• _BRIEF_
Return exactly those lines of the material below that fall between the line holding "The spoken message in this spectrogram" and the line holding "Extract the spoken", inclusive.

• _THE DATA_
Content starts
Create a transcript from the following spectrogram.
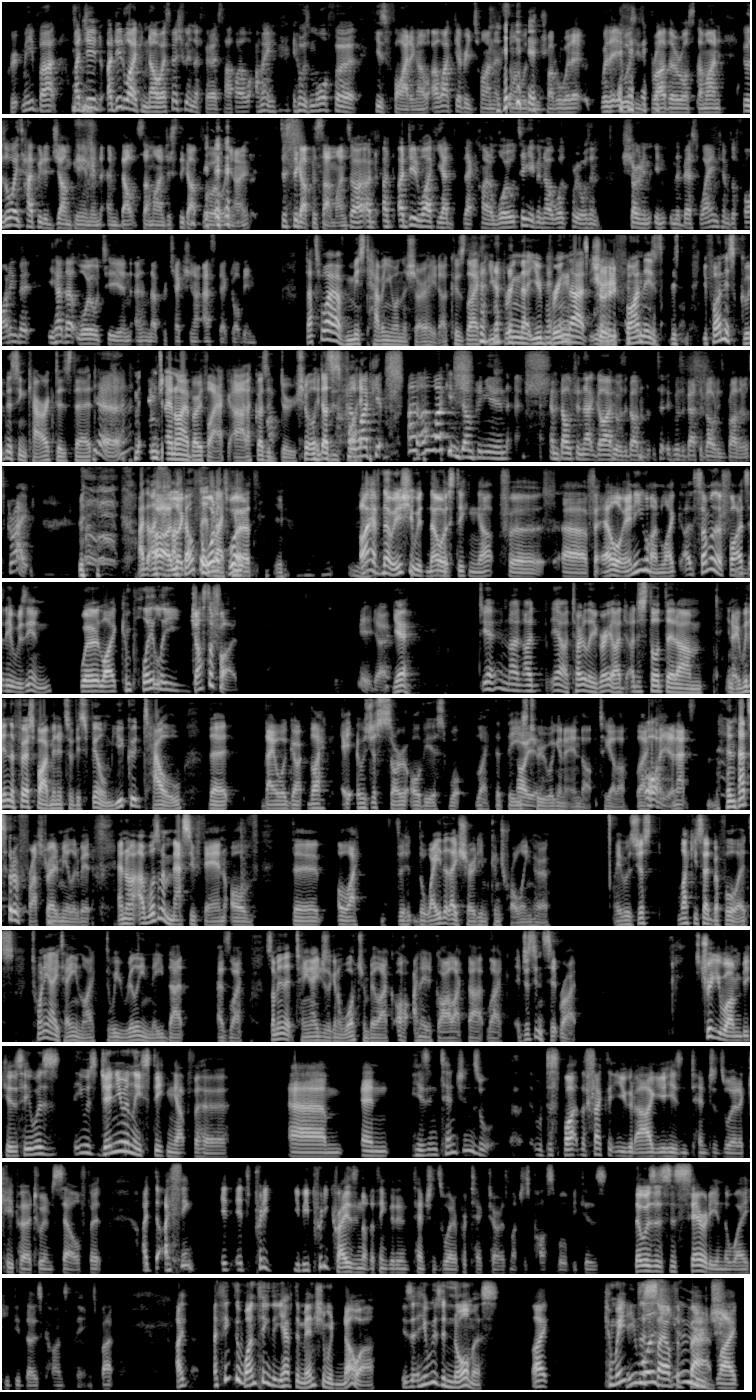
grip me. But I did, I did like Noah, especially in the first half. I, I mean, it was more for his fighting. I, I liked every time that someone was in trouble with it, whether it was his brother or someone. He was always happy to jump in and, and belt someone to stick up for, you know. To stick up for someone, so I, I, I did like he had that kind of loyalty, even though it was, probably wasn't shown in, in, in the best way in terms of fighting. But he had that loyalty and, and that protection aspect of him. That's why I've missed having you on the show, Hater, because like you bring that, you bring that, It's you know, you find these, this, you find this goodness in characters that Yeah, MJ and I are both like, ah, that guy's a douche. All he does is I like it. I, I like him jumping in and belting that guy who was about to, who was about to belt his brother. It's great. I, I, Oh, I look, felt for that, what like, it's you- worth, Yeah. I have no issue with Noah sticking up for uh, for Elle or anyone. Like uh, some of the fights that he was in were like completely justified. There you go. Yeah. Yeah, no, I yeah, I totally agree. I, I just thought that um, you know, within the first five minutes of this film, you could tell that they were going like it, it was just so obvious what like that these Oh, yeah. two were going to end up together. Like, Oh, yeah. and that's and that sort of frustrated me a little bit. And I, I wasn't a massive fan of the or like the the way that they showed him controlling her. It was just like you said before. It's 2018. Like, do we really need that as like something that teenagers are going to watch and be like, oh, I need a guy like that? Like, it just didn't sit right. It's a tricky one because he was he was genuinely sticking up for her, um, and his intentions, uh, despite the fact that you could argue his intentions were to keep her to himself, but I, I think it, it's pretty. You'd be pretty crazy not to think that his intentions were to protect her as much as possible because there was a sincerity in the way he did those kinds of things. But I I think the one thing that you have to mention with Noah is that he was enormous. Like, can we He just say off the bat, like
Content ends
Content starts
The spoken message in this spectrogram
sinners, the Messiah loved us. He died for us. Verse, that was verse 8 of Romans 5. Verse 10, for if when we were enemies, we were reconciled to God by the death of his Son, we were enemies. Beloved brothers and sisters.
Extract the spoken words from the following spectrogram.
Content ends
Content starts
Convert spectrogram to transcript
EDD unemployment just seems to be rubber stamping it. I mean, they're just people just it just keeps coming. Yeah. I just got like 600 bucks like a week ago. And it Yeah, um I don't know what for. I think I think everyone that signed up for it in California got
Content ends
• _TASK ANSWER_
The spoken message in this spectrogram
sinners, the Messiah loved us. He died for us. Verse, that was verse 8 of Romans 5. Verse 10, for if when we were enemies, we were reconciled to God by the death of his Son, we were enemies. Beloved brothers and sisters.
Extract the spoken words from the following spectrogram.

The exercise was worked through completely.